The Right to Rent scheme - which requires landlords or agents to check ID of all prospective adult occupiers - was rolled out in parts of the West Midlands on 1 December 2014 and across the rest of England on 1 February 2016. The rules do not currently apply in Wales, Scotland and Northern Ireland.
Where an adult occupier has a time limited right to remain, landlords and letting agents will need to conduct follow up checks. These need to be made 12 months from the initial check or at the expiry of the individual’s right to be in the UK, whichever is the later.
We have been part of the landlord panel throughout development of Immigration Act 2014 and Immigration Bill 2015 and have delivered a series of events across England to support letting agents in complying with the legislation.
The Home Office announced on 2 November 2016 that the date for new offences under Immigration Act 2016 relevant to the private rented sector in England, will come into force from 1 December 2016.
The new measures follow the introduction of civil penalties created under Immigration Act 2014 and aim to: Make it easier for private landlords to evict illegal migrant tenants. Create new criminal offences for rogue landlords and agents who knowingly, or with reasonable cause to believe, let to illegal migrants.
The offences are part of wider Government measures to tackle illegal immigration, and protect public services and access to the private rented sector for lawful residents.
From 1 December 2016, landlords could be charged with a criminal offence if they know, or have reasonable cause to believe, that they are letting to an illegal migrant.
From 1 December 2016 landlords will be able to obtain a notice from the Home Office to end tenancies for occupants with no Right to Rent.
The vast majority of landlords who are found to be renting to illegal migrants and who have not carried out Right to Rent checks, where the scheme has been implemented in their area, will be dealt with under the civil penalty regime.

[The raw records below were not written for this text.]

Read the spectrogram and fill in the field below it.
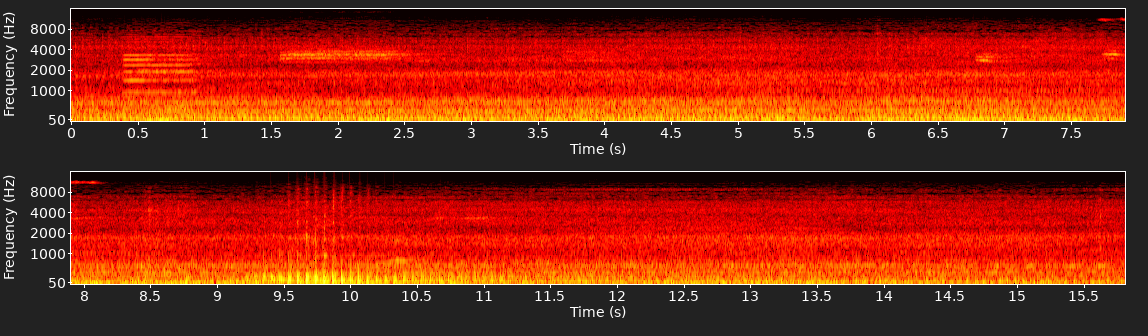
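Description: Wind rushes past a moving motorbike.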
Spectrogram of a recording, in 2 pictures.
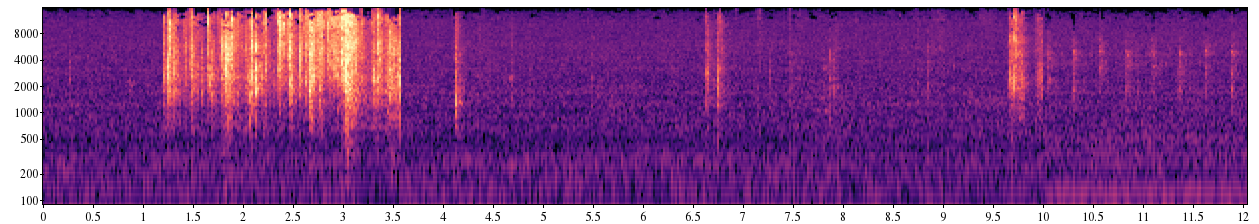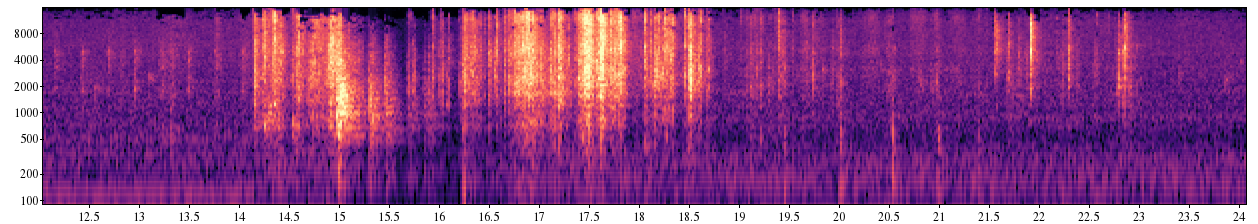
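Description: Kitchen handling noises: three bursts of clattering and rustling from a metal baking pan and parchment paper, one near the start and two a little past the middle, with scattered small clicks between.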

The new offences will be targeted at the smaller number of rogue landlords who are intent on flouting the law.
If you have any enquiries about Right to Rent checks you can contact the ARLA Propertymark Legal Helpline on 0330 124 1212 or email Rachel Hartley, Marketing and Communications Manager.
Download our fact sheets
Our member only fact sheet outlines the latest advice around the Immigration Act 2016 and Right to Rent checks
Landlords' code of practice
Frequently asked questions We have been liaising with the Home Office to get your questions answered.
ID examples for checks UK Visas and Immigration Enforcement guidance on the rules to follow to check documents with examples of acceptable documents from 1 February 2016.
Our response to the Home Office proposals for an Immigration Bill 2015 Read our consultation response from August 2015 to the Home Office proposal for an Immigration Bill.
What the checks mean for you This article by the Home Office discusses the Right to Rent checks and what they actually mean for private landlords and tenants.
Evaluation of the Right to Rent scheme: Full evaluation report of phase one This Home Office evaluation reports on the impact of phase one of the Right to Rent scheme.
Research with landlords, letting agents and tenants This Home Office report is part of the evaluation of phase one of the Right to Rent scheme.
Mystery shopping to test the potential for discrimination within the sector This research published by the Home Office tested whether landlords and letting agents discriminated against potential tenants as a result of the Right to Rent provisions of the Immigration Act 2014.